Bike dropping bike grease, plastic helment, and camera probably made by
slave labor. He told the folks on the four-seater car-sized bike, "Get a
job you fucking tree huggers".
Enjoy and don't forget part two!
add your comments
how to get the player for the video
by Jason Meggs . Wednesday December 04, 2002 at 10:03 AM
You watch these things online with a "free" RealVideo player, in case you
aren't familiar. Very common on Indymedia. Best to have DSL and sound,
although you can at least hear it on a modem and catch some of the images.
I wish I had a better solution (there must be one out there) but Real is
very common and free and right now that's the most readily available way I
know of for me to put my video on the web.
The free player is at http://www.real.com and they make it hard to find
the "14 day free trial" stuff, go to the "download free player" in upper
right and then ignore the 14-day stuff again). OR more specifically,
assuming this would work for you:
and then...you could check out...
-=- more meggs video -=-
Snorkel snurkel: berkeley critical mass in the rain,
what exquisitely silly ecstasy
part 1: http://www.indybay.org/news/2002/11/1542503.php
and part 2: http://sf.indymedia.org/news/2002/11/1542525.php
It's kind of rough and video on bike is wacky but still it captures a lot
of fun stuff, and lemme tell you that was ONE HECKAFUN RIDE!!!
this one is wonderful, of kids at an anti-war demonstration:
and here's one of me getting pulled over for a citation,
and telling off a poopster copper. people say it's very
and FINALLY, here's one of the Measure O video (fair trade,
organic, or shade grown coffee initiative that lost big
but shouldn't have). DONKEYS! It's my most recent one
before the Rain Ride piece and includes a discussion of
some real life legal issues:
Well that's it for now. I also uploaded a video of an undercover
cop pushing a demonstrator (and IMC reporter/photographer) into
a wall of cops where he was arrested. It was in MPEG format.

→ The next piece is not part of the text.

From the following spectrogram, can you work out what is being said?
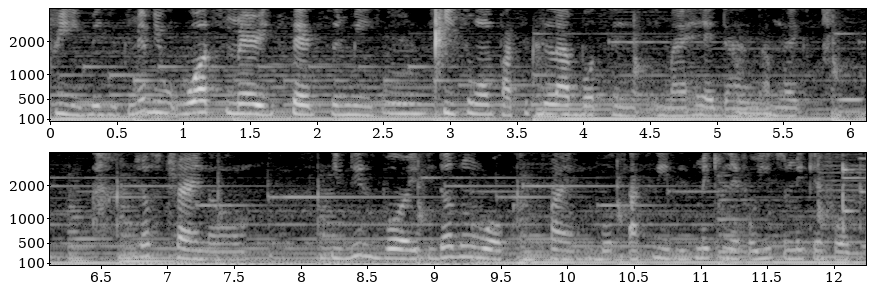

I'm always interested in comments or advice about how to make these videos
better. The time constraints and equipment constraints certainly affect
how they're produced.
THANKS TO CP FOR THE CAMERA LOAN!